**Work required:** Leave the pictures out and return every line below exactly.

**Exercise materials:**
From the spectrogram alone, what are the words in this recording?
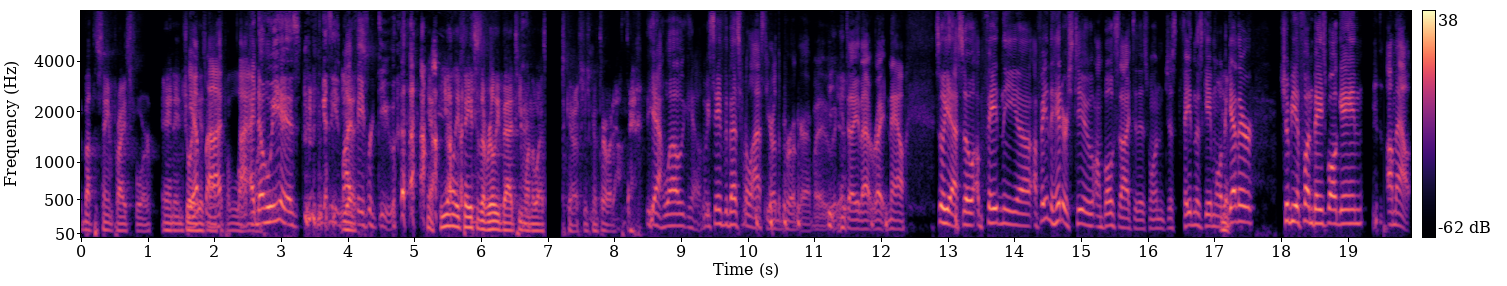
about the same price for and enjoy yep, his matchup a lot. I, I know who he is because he's my yes. favorite too. yeah, he only faces a really bad team on the West Coast. Just gonna throw it out there. Yeah, well, yeah, we saved the best for last year on the program. I, yeah. can tell you that right now. so yeah, so I'm fading the uh, I'm fading the hitters too on both sides of this one. Just fading this game altogether. Yep. Should be a fun baseball game. I'm out.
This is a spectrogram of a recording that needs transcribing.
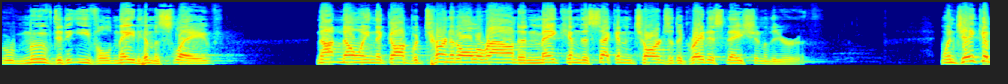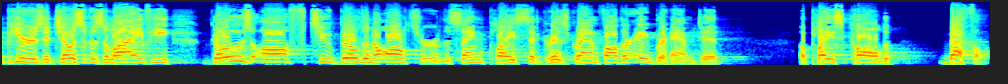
who moved into evil, made him a slave, not knowing that God would turn it all around and make him the second in charge of the greatest nation of the earth. When Jacob hears that Joseph is alive, he goes off to build an altar, the same place that his grandfather Abraham did, a place called Bethel.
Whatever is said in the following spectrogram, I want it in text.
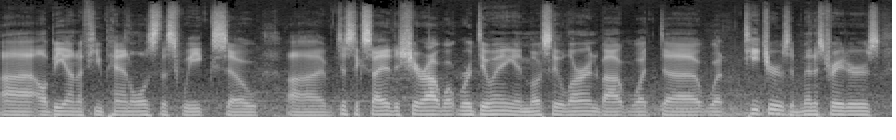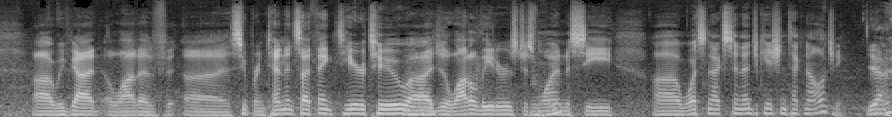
Uh, I'll be on a few panels this week, so uh, just excited to share out what we're doing and mostly learn about what uh, what teachers, administrators. Uh, we've got a lot of uh, superintendents, I think, here too. Uh, just a lot of leaders just wanting to see uh, what's next in education technology. Yeah.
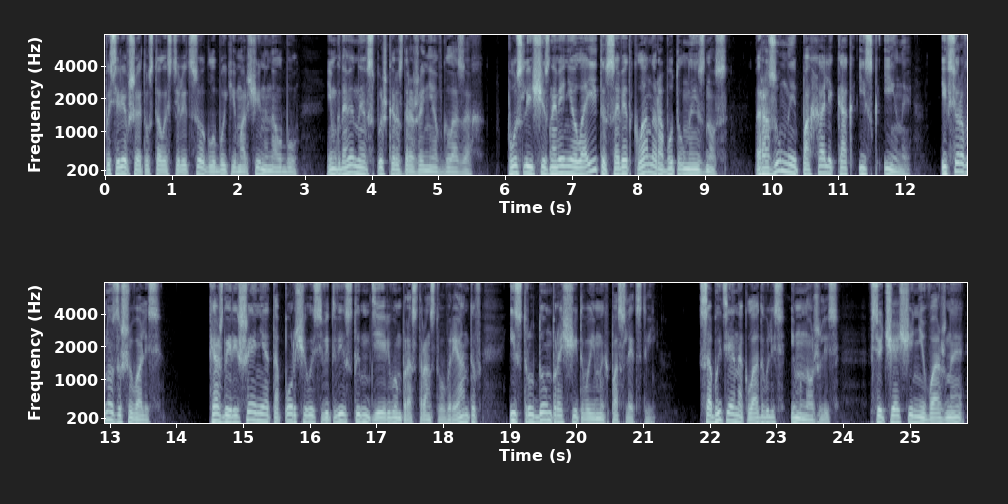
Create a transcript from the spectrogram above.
Посеревшее от усталости лицо, глубокие морщины на лбу и мгновенная вспышка раздражения в глазах. После исчезновения Лаита совет клана работал на износ. Разумные пахали, как иск ины, и все равно зашивались, Каждое решение топорщилось ветвистым деревом пространства вариантов и с трудом просчитываемых последствий. События накладывались и множились. Все чаще неважное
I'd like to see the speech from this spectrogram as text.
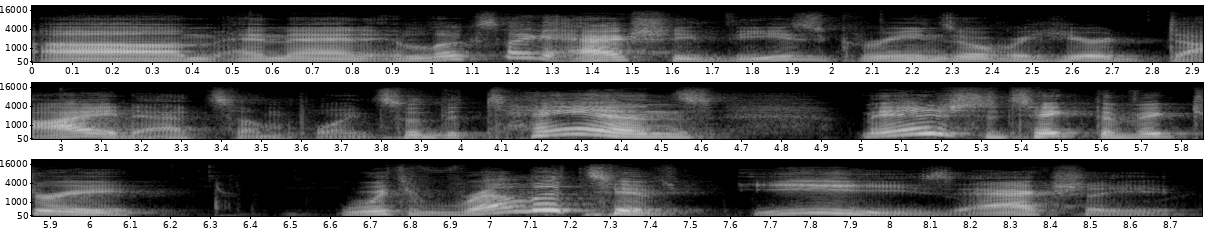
Um, and then it looks like actually these greens over here died at some point. So the Tans managed to take the victory with relative ease, actually.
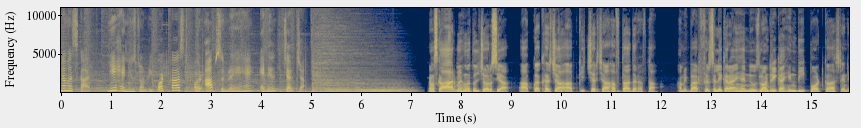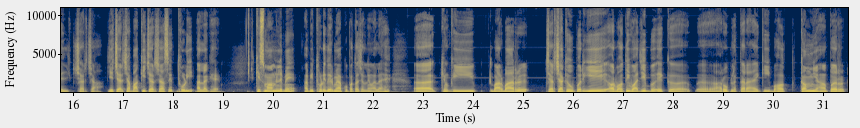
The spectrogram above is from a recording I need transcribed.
नमस्कार ये है न्यूज़ लॉन्ड्री पॉडकास्ट और आप सुन रहे हैं एनएल चर्चा। नमस्कार मैं हूँ अतुल चौरसिया। आपका खर्चा आपकी चर्चा हफ़्ता दर हफ़्ता। हम एक बार फिर से लेकर आए हैं न्यूज़ लॉन्ड्री का हिंदी पॉडकास्ट एनएल चर्चा। ये चर्चा बाकी चर्चा से थोड़ी अलग है। किस मामले में? अभी थोड़ी देर में आपको पता चलने वाला है। आ, क्योंकि बार बार चर्चा के ऊपर ये और बहुत ही वाजिब एक आरोप लगता रहा है कि बहुत कम यहाँ पर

**Response to the exercise:**
From the spectrogram alone, what are the words in this recording?
about the same price for and enjoy yep, his matchup a lot. I, I know who he is because he's my yes. favorite too. yeah, he only faces a really bad team on the West Coast. Just gonna throw it out there. Yeah, well, yeah, we saved the best for last year on the program. I, yeah. can tell you that right now. so yeah, so I'm fading the uh, I'm fading the hitters too on both sides of this one. Just fading this game altogether. Yep. Should be a fun baseball game. I'm out.
This is a spectrogram of a recording that needs transcribing.
who moved into evil, made him a slave, not knowing that God would turn it all around and make him the second in charge of the greatest nation of the earth. When Jacob hears that Joseph is alive, he goes off to build an altar, the same place that his grandfather Abraham did, a place called Bethel.
Whatever is said in the following spectrogram, I want it in text.
Uh, I'll be on a few panels this week, so uh, just excited to share out what we're doing and mostly learn about what uh, what teachers, administrators. Uh, we've got a lot of uh, superintendents, I think, here too. Uh, just a lot of leaders just wanting to see uh, what's next in education technology. Yeah.
Create a transcript from the spectrogram above.
Посеревшее от усталости лицо, глубокие морщины на лбу и мгновенная вспышка раздражения в глазах. После исчезновения Лаита совет клана работал на износ. Разумные пахали, как иск ины, и все равно зашивались, Каждое решение топорщилось ветвистым деревом пространства вариантов и с трудом просчитываемых последствий. События накладывались и множились. Все чаще неважное
I'd like to see the speech from this spectrogram as text.
Um, and then it looks like actually these greens over here died at some point. So the Tans managed to take the victory with relative ease, actually.
The spectrogram above is from a recording I need transcribed.
नमस्कार ये है न्यूज़ लॉन्ड्री पॉडकास्ट और आप सुन रहे हैं एनएल चर्चा। नमस्कार मैं हूँ अतुल चौरसिया। आपका खर्चा आपकी चर्चा हफ़्ता दर हफ़्ता। हम एक बार फिर से लेकर आए हैं न्यूज़ लॉन्ड्री का हिंदी पॉडकास्ट एनएल चर्चा। ये चर्चा बाकी चर्चा से थोड़ी अलग है। किस मामले में? अभी थोड़ी देर में आपको पता चलने वाला है। आ, क्योंकि बार बार चर्चा के ऊपर ये और बहुत ही वाजिब एक आरोप लगता रहा है कि बहुत कम यहाँ पर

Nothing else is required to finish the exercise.